:: RECORDS FOR THE TASK ::

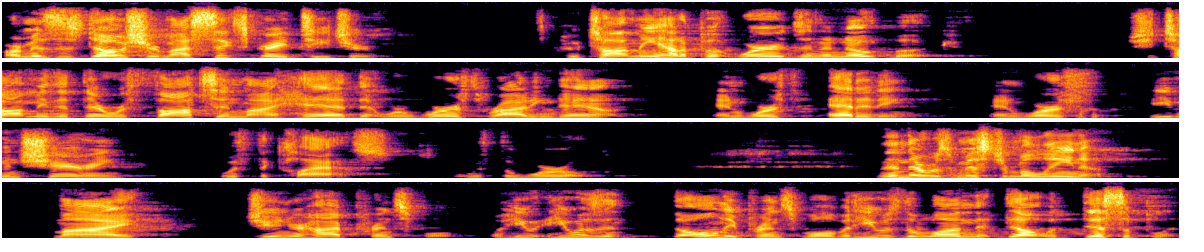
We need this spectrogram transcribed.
Or Mrs. Dosher, my sixth grade teacher, who taught me how to put words in a notebook. She taught me that there were thoughts in my head that were worth writing down and worth editing and worth even sharing with the class, with the world. Then there was Mr. Molina, my junior high principal. Well, he, he wasn't the only principal, but he was the one that dealt with discipline.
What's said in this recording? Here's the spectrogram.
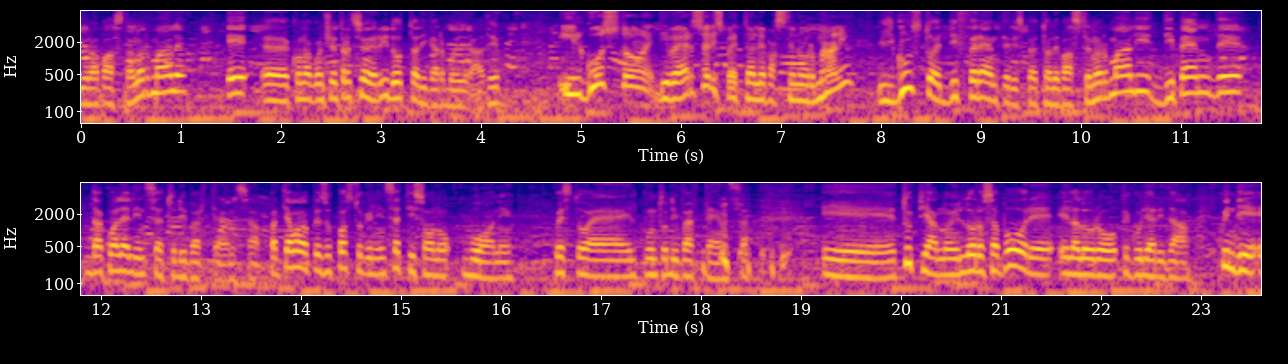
di una pasta normale e eh, con una concentrazione ridotta di carboidrati. Il gusto è diverso rispetto alle paste normali? Il gusto è differente rispetto alle paste normali, dipende da qual è l'insetto di partenza. Partiamo dal presupposto che gli insetti sono buoni, questo è il punto di partenza. e tutti hanno il loro sapore e la loro peculiarità, quindi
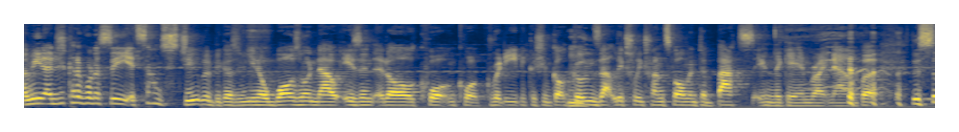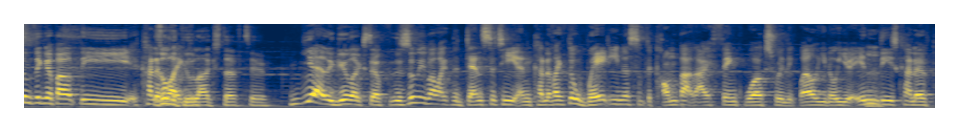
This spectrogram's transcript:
I mean, I just kind of want to see. It sounds stupid because you know Warzone now isn't at all quote unquote gritty because you've got mm. guns that literally transform into bats in the game right now. But there's something about the kind there's of like the gulag stuff too. Yeah, the gulag stuff. There's something about like the density and kind of like the weightiness of the combat that I think works really well. You know, you're in mm. these kind of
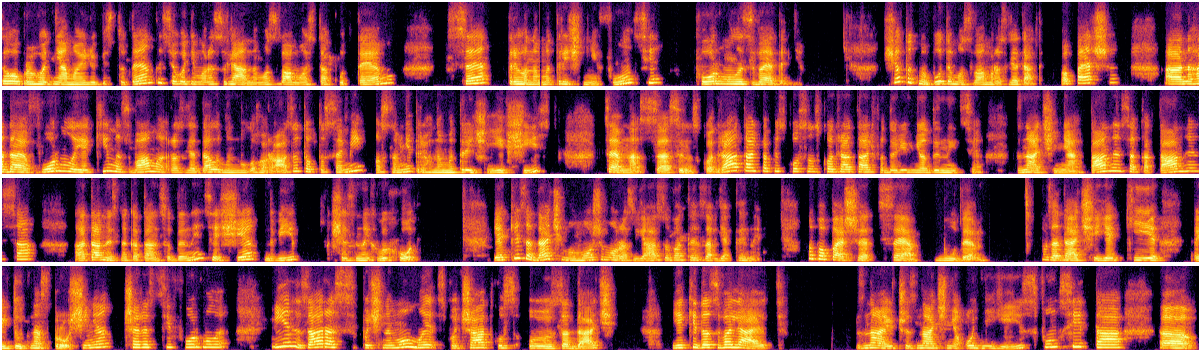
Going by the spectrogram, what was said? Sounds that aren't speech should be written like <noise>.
Доброго дня, мої любі студенти. Сьогодні ми розглянемо з вами ось таку тему. Це тригонометричні функції, формули зведення. Що тут ми будемо з вами розглядати? По-перше, нагадаю формули, які ми з вами розглядали минулого разу, тобто самі основні тригонометричні, їх 6. Це в нас е, синус квадрат альфа плюс косинус квадрат альфа дорівнює одиниці, значення тангенса, катангенса, е, тангенс на катангенс одиниця, ще дві, що з них виходить. Які задачі ми можемо розв'язувати завдяки ним? Ну, по-перше, це буде задачі, які йдуть на спрощення через ці формули. І зараз почнемо ми спочатку з задач, які дозволяють, знаючи значення однієї з функцій та е,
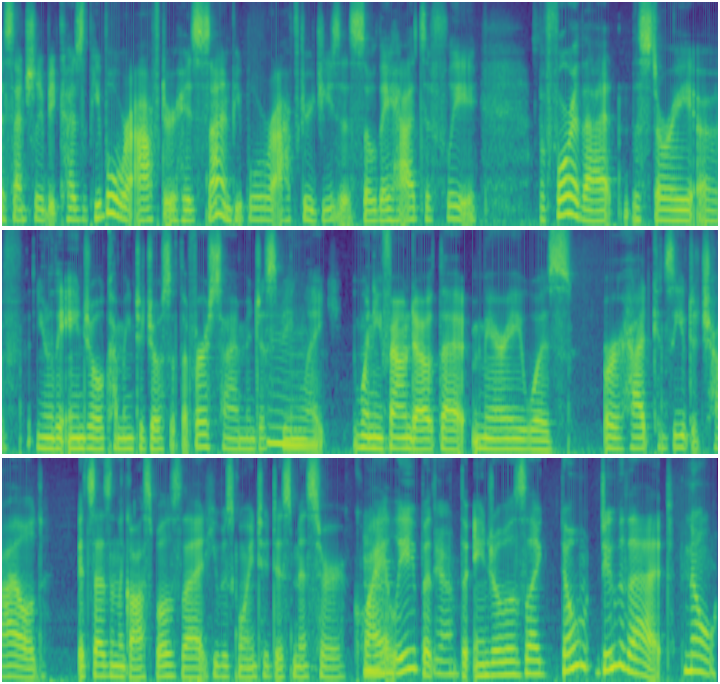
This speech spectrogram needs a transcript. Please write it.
essentially because people were after his son, people were after Jesus, so they had to flee. Before that, the story of, you know, the angel coming to Joseph the first time and just mm. being like when he found out that Mary was or had conceived a child it says in the gospels that he was going to dismiss her quietly mm-hmm. but yeah. the angel was like don't do that no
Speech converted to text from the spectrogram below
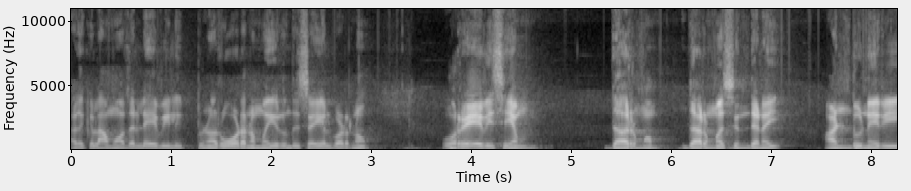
அதுக்கெல்லாம் முதல்ல விழிப்புணர்வோடு நம்ம இருந்து செயல்படணும். ஒரே விஷயம் தர்மம் தர்ம சிந்தனை அன்பு நெறி.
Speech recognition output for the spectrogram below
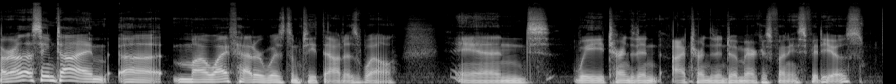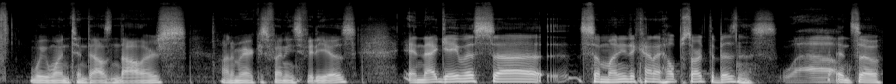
around that same time, uh, my wife had her wisdom teeth out as well, and we turned it in. I turned it into America's Funniest Videos. We won ten thousand dollars on America's Funniest Videos, and that gave us uh, some money to kind of help start the business. Wow. And so,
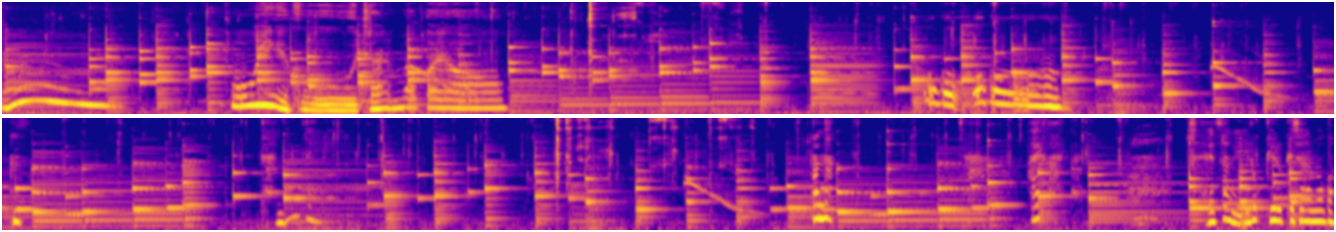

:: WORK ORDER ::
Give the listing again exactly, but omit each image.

:: ANSWER SPACE ::
We need this spectrogram transcribed.
Or Mrs. Dosher, my sixth grade teacher, who taught me how to put words in a notebook. She taught me that there were thoughts in my head that were worth writing down and worth editing and worth even sharing with the class, with the world. Then there was Mr. Molina, my junior high principal. Well, he, he wasn't the only principal, but he was the one that dealt with discipline.
What's said in this recording? Here's the spectrogram.
di una pasta normale e eh, con una concentrazione ridotta di carboidrati. Il gusto è diverso rispetto alle paste normali? Il gusto è differente rispetto alle paste normali, dipende da qual è l'insetto di partenza. Partiamo dal presupposto che gli insetti sono buoni, questo è il punto di partenza. e tutti hanno il loro sapore e la loro peculiarità, quindi
This spectrogram's transcript:
I mean, I just kind of want to see. It sounds stupid because you know Warzone now isn't at all quote unquote gritty because you've got mm. guns that literally transform into bats in the game right now. But there's something about the kind there's of like the gulag stuff too. Yeah, the gulag stuff. There's something about like the density and kind of like the weightiness of the combat that I think works really well. You know, you're in mm. these kind of
Going by the spectrogram, what was said? Sounds that aren't speech should be written like <noise>.
Доброго дня, мої любі студенти. Сьогодні ми розглянемо з вами ось таку тему. Це тригонометричні функції, формули зведення. Що тут ми будемо з вами розглядати? По-перше, нагадаю формули, які ми з вами розглядали минулого разу, тобто самі основні тригонометричні, їх 6. Це в нас е, синус квадрат альфа плюс косинус квадрат альфа дорівнює одиниці, значення тангенса, катангенса, е, тангенс на катангенс одиниця, ще дві, що з них виходить. Які задачі ми можемо розв'язувати завдяки ним? Ну, по-перше, це буде задачі, які йдуть на спрощення через ці формули. І зараз почнемо ми спочатку з задач, які дозволяють, знаючи значення однієї з функцій та е,
This speech spectrogram needs a transcript. Please write it.
essentially because people were after his son, people were after Jesus, so they had to flee. Before that, the story of, you know, the angel coming to Joseph the first time and just mm. being like when he found out that Mary was or had conceived a child it says in the gospels that he was going to dismiss her quietly mm-hmm. but yeah. the angel was like don't do that no
Speech converted to text from the spectrogram below
அதுக்கெல்லாம் முதல்ல விழிப்புணர்வோடு நம்ம இருந்து செயல்படணும். ஒரே விஷயம் தர்மம் தர்ம சிந்தனை அன்பு நெறி.
Speech recognition output for the spectrogram below
around that same time, uh, my wife had her wisdom teeth out as well, and we turned it in. I turned it into America's Funniest Videos. We won ten thousand dollars on America's Funniest Videos, and that gave us uh, some money to kind of help start the business. Wow. And so,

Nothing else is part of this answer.